September 19 – 25.
Great A’Tuin had become a giant rolling toolbox. With paint brushes, caulk guns, paint cans, a pedestal fan, a ladder, and more all wedged into its interior, our van was not having any fun, not traveling, and not living the life.
Greg and I had spent the summer working hard making money and moving from one house sitting obligation to the next with little opportunity to adventure anywhere outside of Atlanta. But as our stay in Cabbagetown wound down, short opportunities for traveling began to appear. A whole week with out any jobs or pets opened up, so we planned a trip to New Orleans to visit with my niece and her husband.
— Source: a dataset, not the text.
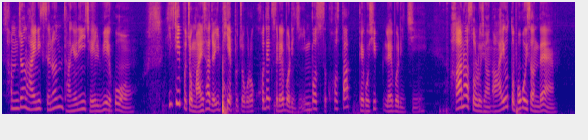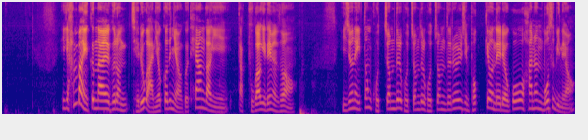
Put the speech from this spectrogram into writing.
삼전 하이닉스는 당연히 제일 위에고 ETF 쪽 많이 사죠. ETF 쪽으로 코덱스 레버리지, 인버스, 코스닥 150 레버리지, 하나 솔루션. 아 이것도 보고 있었는데 이게 한 방에 끝날 그런 재료가 아니었거든요. 그 태양광이 딱 부각이 되면서 이전에 있던 고점들, 고점들, 고점들을 지금 벗겨내려고 하는 모습이네요.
With 7 days ahead of us and more confidence in AT than we have had previously, Greg, A’Tuin, and I all journeyed together. This was very exciting. For the first time I wasn’t leading the van in our Honda. Since AT was still so slow, we took the scenic route off the highway, planning on two days to get to New Orleans with a stop at a campground in Selma, AL. We had just passed through a little dot on the map called New Site, maybe a 100 miles out of Atlanta, when suddenly AT lost all power. Greg turned off the road and the van rolled to a stop. After unloading everything from the back, we examined the engine. The drive belt was shredded. With no spare, we found ourselves stuck in the middle of almost â€œnowhere.â€
Engine failure isn’t a new story for us. We already have this story, this one, this one, and of course, this one. We have certainly experienced worse engine failures than a little old broken drive belt. All we needed was a replacement and we would be on our way. So we called around to auto supply stores within a 50-mile radius, but no one had one in stock. It was Saturday and the earliest we could get a belt would be Tuesday from an O’Reilly Auto Parts in the next town ahead, Alexander City.
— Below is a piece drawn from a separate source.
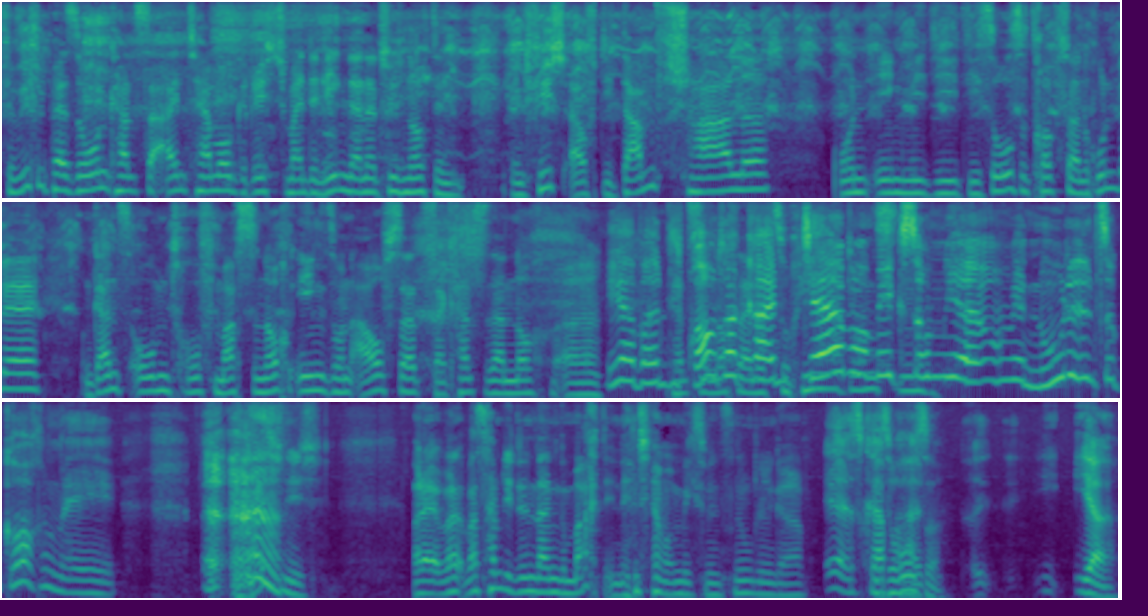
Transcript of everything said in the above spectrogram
für wie viele Personen kannst du ein Thermogericht, ich meine, die legen dann natürlich noch den, den Fisch auf die Dampfschale und irgendwie die, die Soße tropft dann runter und ganz oben drauf machst du noch irgend so einen Aufsatz, da kannst du dann noch. Äh, Ja, aber ich brauche doch keinen Zucchini Thermomix, um mir, um mir Nudeln zu kochen, ey. Weiß ich nicht. Oder wa- was haben die denn dann gemacht in dem Thermomix, wenn es Nudeln gab? Ja, es gab Soße. Halt, äh, ja,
The big difference between losing the engine in the van and in the boat is that on the boat the engine is really the back up power source to those big lofty white wings, the sails. The van, however, only has the one means of propulsion and since you can’t jerry rig a drive belt we called for a tow to take us up the road.
We found a hotel across the street from the O’Reilly. With three days to kill, we spent some time researching our upcoming sailing trip to Mexico and Central America, doing a little computer work, and in the evening enjoying the best that basic cable TV could offer us, CSPAN3.
Tuesday eventually came and Greg jumped up at first light to be at the O’Rielly’s when they opened. I was busy packing up our few belongings we managed to sprawl across the hotel room, ready blow out of town, when Greg returned, not looking happy. Despite trying many things, including getting a jump from one of the hotel employees, AT still wasn’t starting. Luckily, my brain is always working on a backup plan, I had spent some our 3 days researching alternate escape strategies and had one ready. There was a Greyhound bus that stopped once in the morning and once in the afternoon just little over a mile up the road from where we were staying. We could ride back to Atlanta and get our car. We still had time to make the afternoon bus.
We hiked up the road and found the bus station, a bench outside of a barbershop. We had a 2-hour wait. What’s 2 hours when you have already been waiting for 3 days? We had Spanish to study and our sailing trip to plan. Then the owner of the barbershop showed up. He was a nice guy, very friendly, and very, very talky. Unfortunately, a lot of what he talked about was the color of people’s skin. I let Greg carry that conversation while I kept my eyes pealed on the road, now ready to get back to Cabbagetown, intent on running the bus down if it passed us by.
Back in Atlanta, we spent a night with a friend and weighed our options as to what to do. Greg did a little research on the Internet and found out that with an interference engine, like ours, we could have a bent value, a bent piston, or who knows, something worse. We considered driving back to Alexander City and working on the van at the hotel or towing it back to Atlanta and working on it somewhere in Cabbagetown. We discussed options for fixing the engine or buying a new one and possibly putting off our sailing trip. Delaying sailing was not on the table for Greg. We decided to tow AT to Florida and delay dealing with it until after we returned from Central America.
That morning we drove to Alburn, Alabama in our car and rented a box truck and vehicle trailer. Up the road in Alexander City we used our vast problem solving skills to get the powerless AT up on the trailer, then with me in the Honda, leading the way once again, Greg following in the truck, and AT trailing behind, we started down the road south.
By the time we got out of town it was getting late, so we spent the night in a truck stop, finally getting to camp out with AT, on the trailer, under the glow of the Flying J sign. The next day we made it to Stuart, Florida. The next morning we used the Honda to push the van into Greg’s folks garage and then headed back to Cabbagetown, leaving poor Great A’Tuin alone in the dark, not having any fun, not traveling and certainly not living the life anytime soon.
1 thought on “A Little Adventure in Great A’Tuin”
Seeing the pictures really bring the story to life! Especially the frightening bit you told me about getting Great A’Tuin on and off that trailer. Yikes.